CJR Article Publication
Columbia Journalism Review Article
Published January 2003 issue
Re-published with permission
Stalled CAR: Computer-Assisted Reporting — Journalism is still way behind
By Mike Reilley
A few years ago I met a teacher at Northwestern’s summer “Cherubs” program for high school journalists. He told me he bans his students from “playing” on the Web during class time. “They’re always looking something up online and not doing their work,” he grumbled.
My response: Have you ever taught them how to use an online database to find information on their school or community? Do they know where the city’s online “city server” is? Do they know how to look up state and federal legislation online? How to search for a publicly traded company’s proxy statement? How to use an expert database? Did he realize how valuable an online phone, e-mail, or map directory was to a young intern or reporter starting a job in a new community? His response: a blank stare.
In the September/October CJR, Harvard University’s John Lenger delivered an interesting and, sadly, true depiction of how students and young journalists rely too much on the Web for much of their research (“If a Tree Doesn’t Fall on the Internet, Does It Really Exist?” http://www.cjr.org/year/02/5/lenger.asp). But there is another problem, one that is not the students’ fault. Journalism professors, as well as newsroom leaders, need to climb the learning curve of this magnificent research tool, so that they can teach their students and staff not only when to go to the Web–and when not to–but how to maximize its reporting potential.
Twenty years ago journalists spent hours poring over campaign spending statistics because they didn’t have databases at sites such as OpenSecrets.org and CampaignFinance.org. Today, these research databases should be a part of any reporting course’s curriculum or any newsroom’s skills training program. Every reporter working the city desk should be trained in how to use these databases–whether they had training in college or not.
Sadly, many journalism schools are far behind the industry in teaching Web research, and the same is true for some newsrooms. Many schools focus on Web design and may only offer a computer-assisted reporting course as an elective. Meanwhile, basic reporting courses fail to show students how to read a spreadsheet or apply critical-thinking skills when evaluating Web content.

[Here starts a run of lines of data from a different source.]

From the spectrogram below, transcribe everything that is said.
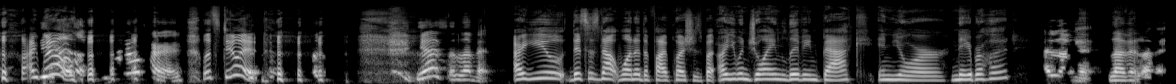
I will. over. Let's do it. yes, I love it. Are you, this is not one of the five questions, but are you enjoying living back in your neighborhood? I love it. Love it. Love it.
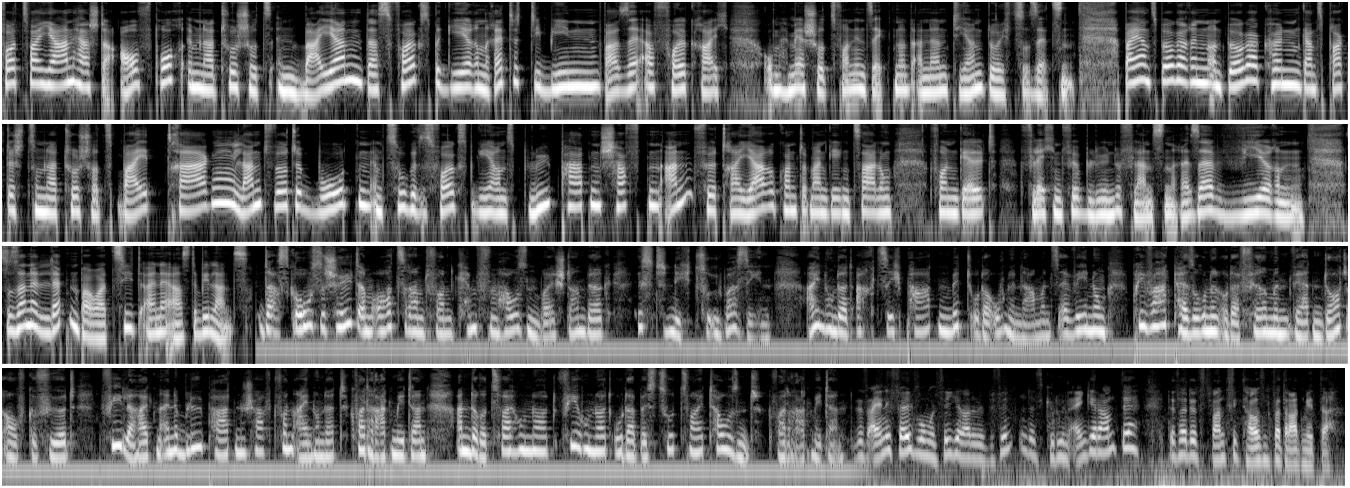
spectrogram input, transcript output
Vor zwei Jahren herrschte Aufbruch im Naturschutz in Bayern. Das Volksbegehren Rettet die Bienen war sehr erfolgreich, um mehr Schutz von Insekten und anderen Tieren durchzusetzen. Bayerns Bürgerinnen und Bürger können ganz praktisch zum Naturschutz beitragen. Landwirte boten im Zuge des Volksbegehrens Blühpatenschaften an. Für drei Jahre konnte man gegen Zahlung von Geld Flächen für blühende Pflanzen reservieren. Susanne Lettenbauer zieht eine erste Bilanz. Das große Schild am Ortsrand von Kempfenhausen bei Starnberg ist nicht zu übersehen. 180 Paten mit oder ohne Namenserwähnung, Privatpersonen oder Firmen werden dort aufgeführt. Viele halten eine Blühpatenschaft von 100 Quadratmetern, andere 200, 400 oder bis zu 2000 Quadratmetern. Das eine Feld, wo wir uns hier gerade befinden, das grün eingerahmte, das hat jetzt 20.000 Quadratmeter.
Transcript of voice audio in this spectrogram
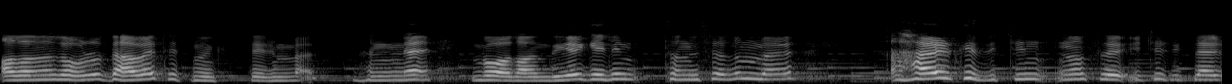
alana doğru davet etmek isterim ben. Hani ne bu alan diye gelin tanışalım ve herkes için nasıl içerikler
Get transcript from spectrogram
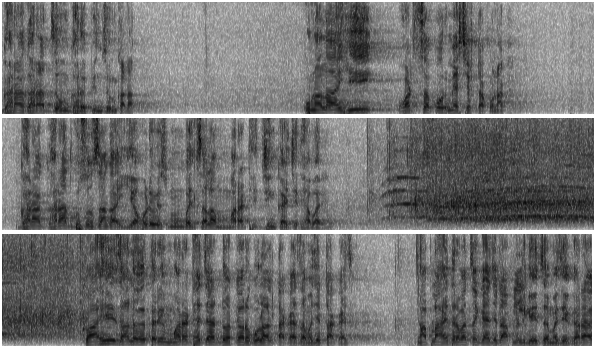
घराघरात जाऊन घरं पिंजून काढा. कुणालाही व्हॉट्सअपवर मेसेज टाकू नका. घराघरात घुसून सांगा एवढे वेळेस मुंबईला चला मराठी जिंकायचे ह्या बारीने काही झालं तरी मराठ्याच्या डोक्यावर गुलाल टाकायचा म्हणजे टाकायचा. आपला हैदराबादचं गॅजेट आपल्याला घ्यायचं म्हणजे घरा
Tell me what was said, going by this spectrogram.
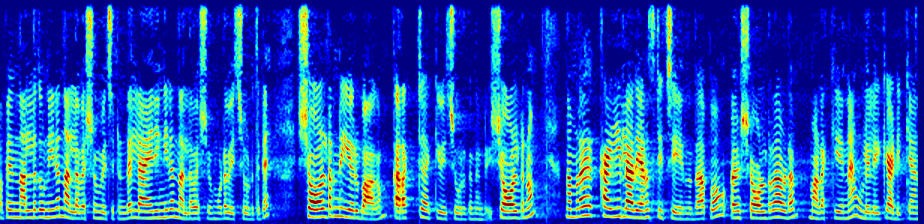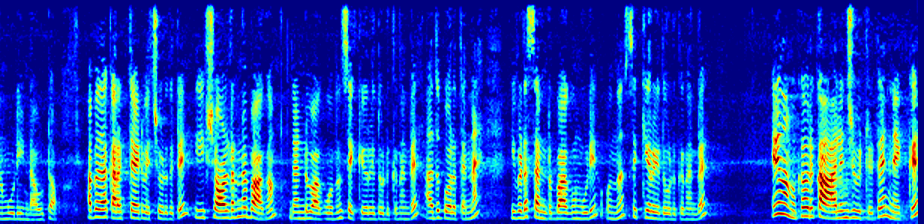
അപ്പം നല്ല തുണീന്റെ നല്ല വശവും വെച്ചിട്ടുണ്ട്. ലൈനിങ്ങിന്റെ നല്ല വശവും കൂടെ വെച്ച് കൊടുത്തിട്ട് ഷോൾഡറിന്റെ ഈ ഒരു ഭാഗം കറക്റ്റ് ആക്കി വെച്ച് കൊടുക്കുന്നുണ്ട്. ഷോൾഡറും നമ്മൾ കൈയില്ലാതെയാണ് സ്റ്റിച്ച് ചെയ്യുന്നത്. അപ്പോൾ ഷോൾഡർ അവിടെ മടക്കി തന്നെ ഉള്ളിലേക്ക് അടിക്കാനും കൂടി ഉണ്ടാവും കേട്ടോ അപ്പോൾ അത് കറക്റ്റായിട്ട് വെച്ച് കൊടുത്തിട്ട് ഈ ഷോൾഡറിന്റെ ഭാഗം രണ്ട് ഭാഗവും ഒന്ന് സെക്യൂർ ചെയ്ത് കൊടുക്കുന്നുണ്ട്. അതുപോലെ തന്നെ ഇവിടെ സെന്റർ ഭാഗം കൂടി ഒന്ന് സെക്യൂർ ചെയ്ത് കൊടുക്കുന്നുണ്ട്. ഇനി നമുക്ക് ഒരു കാലഞ്ച് വിട്ടിട്ട് നെക്ക്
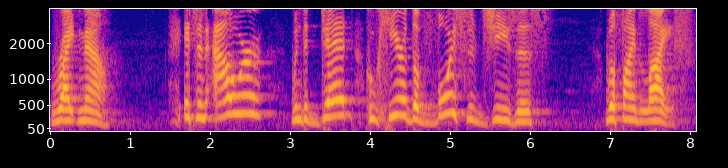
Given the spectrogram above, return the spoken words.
right now. It's an hour when the dead who hear the voice of Jesus will find life.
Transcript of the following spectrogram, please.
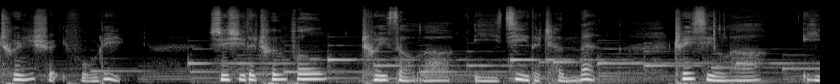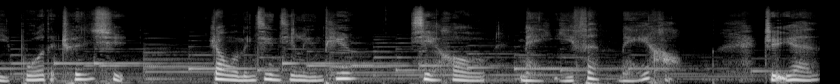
春水浮绿，徐徐的春风吹走了一季的沉闷，吹醒了一波的春绪。让我们静静聆听，邂逅每一份美好。只愿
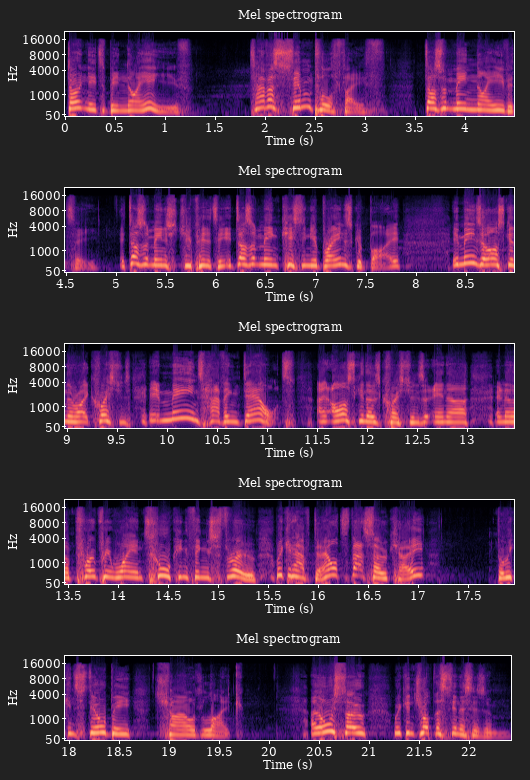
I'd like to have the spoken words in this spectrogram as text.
don't need to be naive. To have a simple faith doesn't mean naivety. It doesn't mean stupidity. It doesn't mean kissing your brains goodbye. It means asking the right questions. It means having doubt and asking those questions in, a, in an appropriate way and talking things through. We can have doubts, that's okay, but we can still be childlike. And also, we can drop the cynicism.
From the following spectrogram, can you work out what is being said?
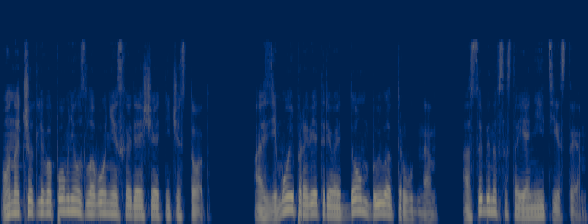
Он отчетливо помнил зловоние, исходящее от нечистот, а зимой проветривать дом было трудно, особенно в состоянии тесты.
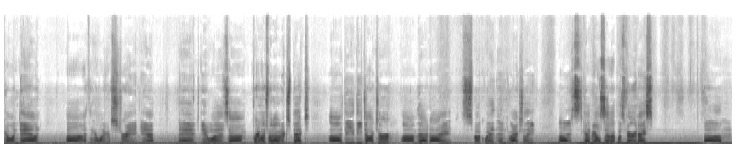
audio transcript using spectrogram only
going down. Um, I think I want to go straight, yeah. And it was um, pretty much what I would expect. Uh, the the doctor um, that I spoke with and who actually uh, got me all set up was very nice. Um,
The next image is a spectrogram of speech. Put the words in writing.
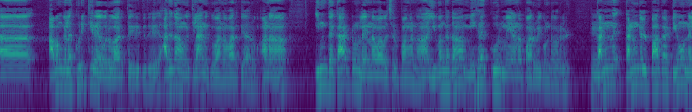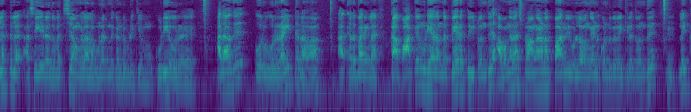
ஆஹ், அவங்கள குறிக்கிற ஒரு வார்த்தை இருக்குது. அதுதான் அவங்க கிளானுக்கு வான வார்த்தையா இருக்கும். ஆனா இந்த கார்ட்டூன்ல என்னவா வச்சிருப்பாங்கன்னா இவங்க தான் மிக கூர்மையான பார்வை கொண்டவர்கள். கண்ணு கண்கள் பாக்காட்டியும் நிலத்துல அசையறத வச்சு அவங்களால உணர்ந்து கண்டுபிடிக்க கூடிய ஒரு அதாவது ஒரு ஒரு ரைட்டரா அதை பாருங்களேன். கா பார்க்கவே முடியாத. அந்த பேரை தூக்கிட்டு வந்து அவங்க தான் ஸ்ட்ராங்கான பார்வை உள்ளவங்கன்னு கொண்டு போய் வைக்கிறது வந்து லைக்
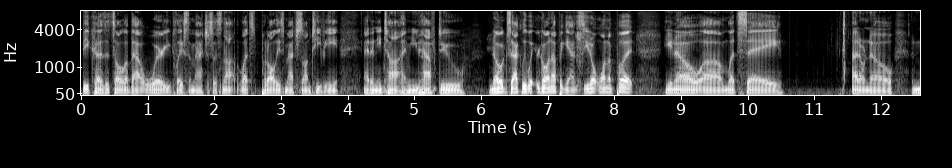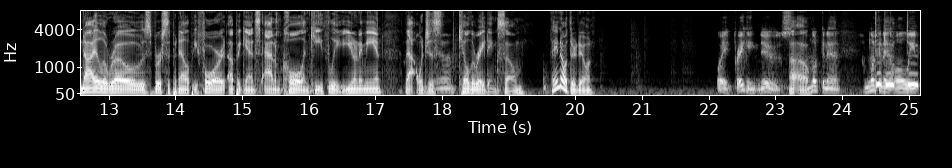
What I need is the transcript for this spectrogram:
because it's all about where you place the matches it's not let's put all these matches on tv at any time you have to know exactly what you're going up against you don't want to put you know um, let's say I don't know, Nyla Rose versus Penelope Ford up against Adam Cole and Keith Lee. You know what I mean? That would just Yeah. kill the ratings. So they know what they're doing. Wait, breaking news. Uh-oh. I'm looking at I'm looking at All Elite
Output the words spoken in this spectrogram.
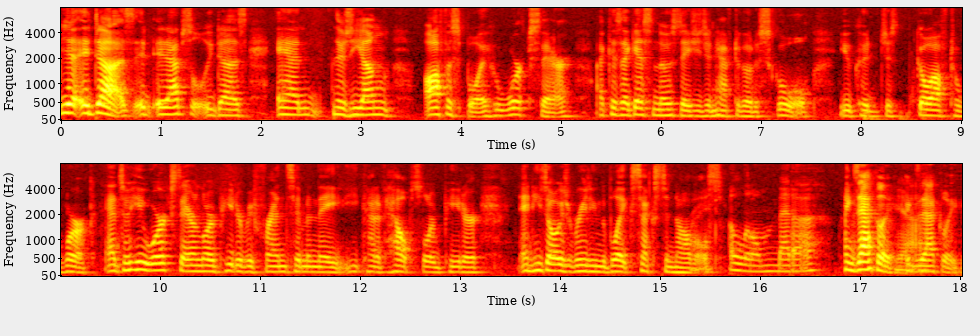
Yeah, it does. It, it absolutely does. And there's a young office boy who works there because I guess in those days you didn't have to go to school. You could just go off to work. And so he works there and Lord Peter befriends him and they he kind of helps Lord Peter and he's always reading the Blake Sexton novels. A little meta. Exactly, Yeah. exactly.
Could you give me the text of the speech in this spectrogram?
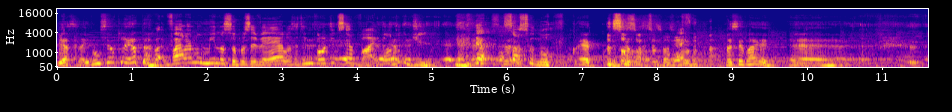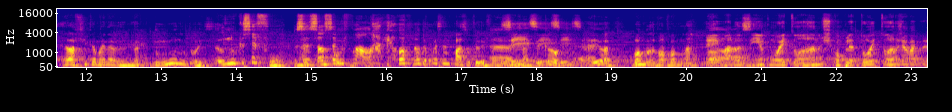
E, e essas aí vão ser atleta. Vai, vai lá no Minas só pra você ver ela, você tem que me falar o dia que você vai. Eu tô lá todo dia. Eu sou sócio novo. É, Eu sou sócio novo. Mas você vai. é, ela fica mais na- na- no 1 ou no 2? Eu, no que você for. Você, só você me falar Não, depois você me passa o telefone. Sim, já sim, fica o- sim, sim. Aí, ó, vamos lá, vamos, vamos lá. É, Manuzinho com 8 anos, completou 8 anos, já vai pra,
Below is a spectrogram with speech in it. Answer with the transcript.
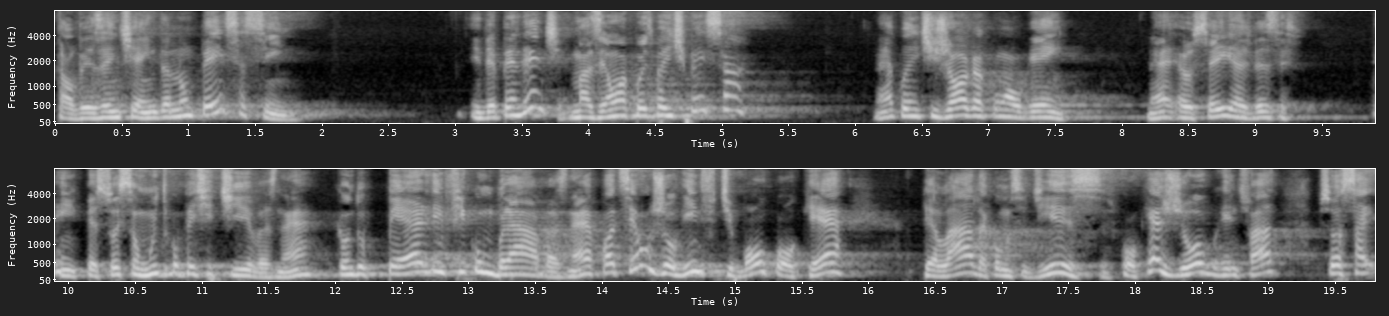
Talvez a gente ainda não pense assim, independente, mas é uma coisa para a gente pensar. Né? Quando a gente joga com alguém, né? eu sei, às vezes tem pessoas que são muito competitivas, né? Quando perdem, ficam bravas, né? Pode ser um joguinho de futebol qualquer, pelada, como se diz, qualquer jogo que a gente faz, a pessoa sai.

Thankfully, some journalism programs are keeping up with the times. For instance, as part of its new converged curriculum, the University of Southern California is weaving computer-assisted reporting into all its reporting classes. At Northwestern’s Medill School of Journalism, all undergraduate newspaper majors must take a C.A.R. course.
So what should professors be telling students? Treat the Web as another tool in their arsenal, same as they would a tape recorder, notebook, pen, public records office, an interview, or a trip to the library.
Showing students a few Web sites isn’t enough. Coach them through weekly research assignments using databases, spreadsheets, search engines, phone and e-mail directories, etc. Invite the local newspaper’s librarian to address the class, or tour the newspaper’s library and town hall records department. If you live in the same town as your state’s capitol, take your students over to the “bill room” and show them how to pull research on a referendum. Then show them what public-records databases can be found online–and which ones cannot.
Such activities could easily be adapted to a newsroom training program led by the staff’s C.A.R. expert, news librarian, and editors. Seminars could be organized into short weekly sessions or a weekend “boot camp,” depending on the time limitations of staff.
There’s much more high-quality information available today than ever before. Who would have thought, even ten years ago, that we could have instant access to summaries of local and federal legislation online, the ability to search newsgroups and story databases for obscure topics, and post a query on a Web site about a story idea? Today, you can use databases to track convicted sex offenders by county, city, and even zip code, a process that would have taken hours in the past. And municipal Web sites give access to contact information and police and fire statistics twenty-four hours a day, not just the eight hours or so that city hall is open.
As journalism educators and newsroom leaders, we’re responsible for teaching our students and professional colleagues to use this great resource to its fullest.
Mike Reilley, a former reporter and editor at the Los Angeles Times, was one of the founding editors of the Chicago Tribune’s Internet edition.